A botanist is a plant biologist who studies plants, of which there are over 300,000 species worldwide, ranging from microbes to gigantic redwoods. Botanists divide plants into groups, research plant physiology, and gather samples in remote areas. Graduate schools provide the skills necessary for research projects and university teaching, while bachelor’s degrees prepare students for jobs as lab technicians or technical support personnel.
Botanist Education Requirements
Take biology courses at the college level, particularly those that focus on plants or plant science. If your college or institution offers a botany degree, you should take advantage of it. A major in ecology, plant biology, general biology, or natural sciences will provide enough training for a career as a botanist. Physics, chemistry, statistics, calculus, and computers are required as additional scientific subjects in college.
Additional Botanist Education Requirements
Most colleges encourage all students to take courses outside of their major to have a well-rounded education. English, social sciences, humanities, and the arts all contribute to a broadening of botanists’ education. Many colleges also demand a foreign language course or two. Choose a language spoken in the area where you intend to work if your plans involve botany fieldwork in a foreign nation.
Research and Internships
Summer jobs that use your plant biology knowledge and skills are a wonderful opportunity to supplement your classroom education while also building relationships and contacts in the field. Botany internships are available in college agricultural stations, extension offices, university laboratories, and private companies. Even as an undergrad, contact botany professors and ask if you may help in a research project throughout the school year. Internships and research projects may both help you select which specialization in botany you want to pursue.
If you decide to pursue a graduate degree, look for a university that performs the kind of research you want to do. Choose an institution that closely resembles the field of study that most interests you. After completing undergraduate studies, a master’s degree requires an additional two years of study. A doctorate degree, or Ph.D., is the highest level of education for botanists and typically takes two to three years to complete after completing a master’s degree. Botanists with a master’s degree may find work in applied research, but those with a Ph.D. can undertake independent research or head research teams, as well as teaching jobs in university botany departments.
Salary and Job Outlook
Botanists have a variety of career options, according to the Environmental Science website.

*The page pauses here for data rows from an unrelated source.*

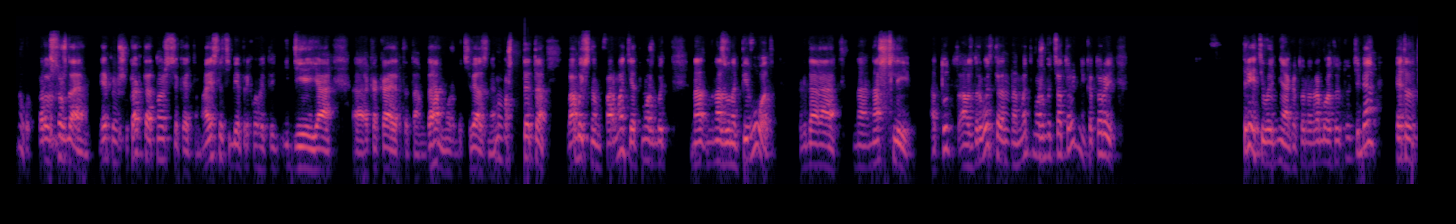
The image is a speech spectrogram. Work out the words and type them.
ну, порассуждаем. Я пишу, как ты относишься к этому? А если тебе приходит идея э, какая-то там, да, может быть, связанная, может, это в обычном формате, это может быть на, названо пивот, когда на, нашли. А тут, а с другой стороны, это может быть сотрудник, который третьего дня, который работает у тебя, этот,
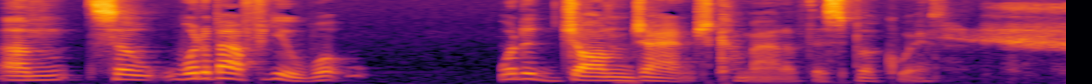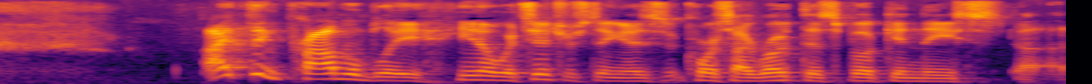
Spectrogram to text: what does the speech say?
Um, so, what about for you? What what did John Jantsch come out of this book with? I think probably, you know, what's interesting is, of course, I wrote this book in the uh,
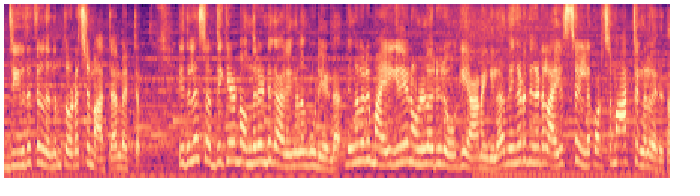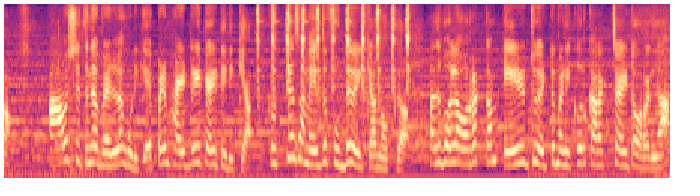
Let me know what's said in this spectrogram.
ജീവിതത്തിൽ നിന്നും തുടച്ചു മാറ്റാൻ പറ്റും. ഇതിൽ ശ്രദ്ധിക്കേണ്ട ഒന്ന് രണ്ട് കാര്യങ്ങളും കൂടിയുണ്ട്. നിങ്ങളൊരു മൈഗ്രെയിൻ ഉള്ള ഒരു രോഗിയാണെങ്കിൽ നിങ്ങളുടെ നിങ്ങളുടെ ലൈഫ് സ്റ്റൈലിൽ കുറച്ച് മാറ്റങ്ങൾ വരുത്തണം. ആവശ്യത്തിന് വെള്ളം കുടിക്കുക എപ്പോഴും ഹൈഡ്രേറ്റ് ആയിട്ട് ഇരിക്കുക കൃത്യസമയത്ത് ഫുഡ് കഴിക്കാൻ നോക്കുക അതുപോലെ ഉറക്കം ഏഴ് ടു എട്ട് മണിക്കൂർ കറക്റ്റ് ആയിട്ട് ഉറങ്ങുക.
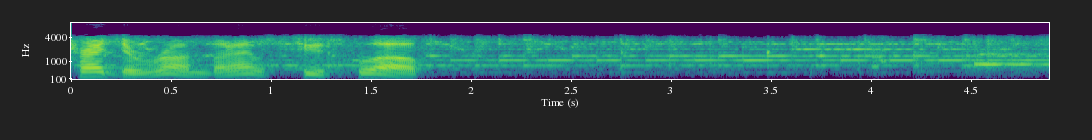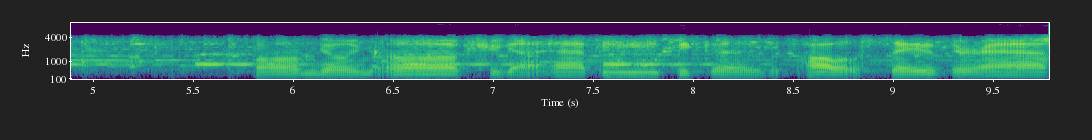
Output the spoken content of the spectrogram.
Tried to run, but I was too slow. Bomb going off, she got happy because Apollo saved her ass.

As per the United States Bureau of Labor Statistics (BLS), the current job growth rate is 8 to 14%, which is average or slightly over average when compared to other occupations.
Although certain occupations are covered in broad categories rather than being mentioned specifically, the US Bureau of Labor Statistics collects data and provides projections for most civilian jobs. Botanists are categorized in a variety of ways, with the following median incomes given for 2020:
- Agricultural and Food Scientists: $68,830
- Conservation Foresters and Scientists: $64,010
- Post-secondary teachers: $80,560
- Plant and Soil Scientists: $70,630